By Pia Grochwoski
This month Six Degrees magazine ran multiple features on the theme of ethnic food and restaurants, “Dining with an Ethnic Twist: The popularity of ethnic restaurants in Finland continues to grow swiftly”. The proportion of ethnic restaurants in Finland continues to grow, making up 20% of the restaurant sector in Finland. It is worth noting many of these restaurants are also immigrant owned. Much of this is celebrated in that locals now have the chance to enjoy ethnic food closer to home: for vegetarians like myself it can become quite easy which restaurants to select when going out. Much of this is seen as supported as a representation of multiculturalism. What however is not talked about is the segmentation of the restaurant industry. Having worked a few years in the restaurant industry in Finland myself some key elements must be discussed before this is celebrated.
First of all, the restaurant industry is highly unregulated in terms of labour laws. Non-Finns working in these industries are often not appropriately informed of their rights, many of them can spend their entire days working in a restaurant that they don’t own. When I would meet colleagues after work some of them barely could orientate themselves in Helsinki as they never had the chance to leave their workplace. Others due to limited language ability are not capable of describing the abuse they face, or learn what is appropriate and decent working conditions. Immigrants can be easily exploited in the restaurant industry. They are also less likely to have the social ties or linguistic ability to direct a complaint. I do take care to watch for key elements of labour law abuse when visiting a restaurant, low prices, a single lonely worker running the whole place can be a telltale sign.
Secondly, there is an ethnic hierarchy in the industry.
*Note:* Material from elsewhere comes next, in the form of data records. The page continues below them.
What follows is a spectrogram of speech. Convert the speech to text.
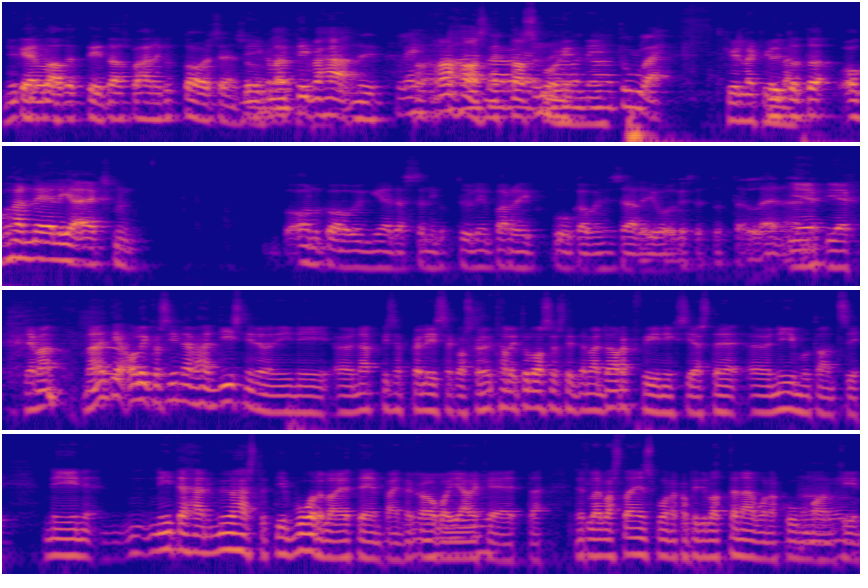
nyt kellautettiin taas vähän niinku toiseen niin, suuntaan. laitettiin vähän Niin. niin. rahaa sinne taskuihin. Niin. Tulee. Kyllä, kyllä. Nyt tota, onkohan neljä X-Men ongoingia tässä niinku tyyliin pari kuukauden sisällä julkistettu tälleen. näin. Jep, jep. Ja mä, mä en tiedä, oliko siinä vähän Disneyllä niin, niin näppisä pelissä, koska nyt oli tulossa just tämä Dark Phoenix ja sitten ö, New Mutantsi, niin niitähän myöhästettiin vuodella eteenpäin tämän kaupan mm. jälkeen, että ne tulee vasta ensi vuonna, joka piti olla tänä vuonna kummankin.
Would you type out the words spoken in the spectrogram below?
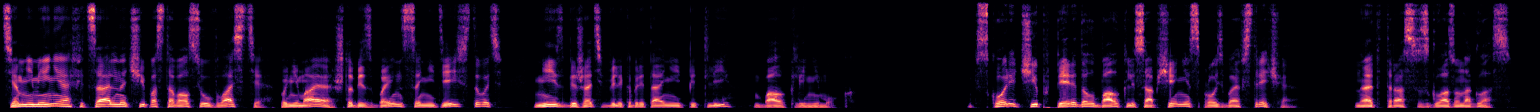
Тем не менее, официально Чип оставался у власти, понимая, что без Бэйнса не действовать, не избежать в Великобритании петли Балкли не мог. Вскоре Чип передал Балкли сообщение с просьбой о встрече. На этот раз с глазу на глаз.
Immigrants make up a large portion of the restaurant sector, but similar too many other places in Finland face a glass ceiling. If you ever have the chance to go to a restaurant in central Helsinki, be it Italian, Finnish or other; much of the front end staff (wait staff, bartenders, host and hostesses) are Finnish or white. Finns working at ethnic restaurants (other than Finnish owned ethnic restaurants) are few and far between, this is a representation of differential pay increments. Ethnic restaurants often offer lower salaries. Back room staff (cooks, chefs, food-runners, dishwashers, cleaners) tends to be more diverse. I have rarely seen anything but an African-origin dishwasher. What surprises me about many I have spoken to is how well educated they are and their high language ability in Finnish and English. They could do much more than working as a dishwashing for less than 10€ and hour. The reason why they aren’t the elephant in the room we are all speaking of. There are few exceptions, however its apparent to me that many higher end restaurants seem to prefer a white face up front.
Which brings me to my final point. While there are some few changes being made up front: what is clear here, and what can’t be ignored is a clear barrier to immigrants in this sector-like many others. Many, if they want to advance in the sector would have to start their business: and hope it’s a success. This is facilitated by starttiraha, its one of the few avenues that is clearly open for immigrants to escape the dead end jobs in the restaurant business. The large portion of kebab shops for example aren’t are manifestation of Finnish demands for lean cuts of meat on bread: but rather a representation of a large portion of immigrants, particularly from the Middle East, unable to access decent employment by other means. Popularity and an interest in ethnic food make the starting up of ethnic restaurants more likely to be a success or lead to a sustainable livelihood.
Before celebrating the creation of ethnic restaurants, one should look at the social forces behind the fact that 3% of the population makes up 20% of a particular sector. One that is well documented to be one of the most exploitive.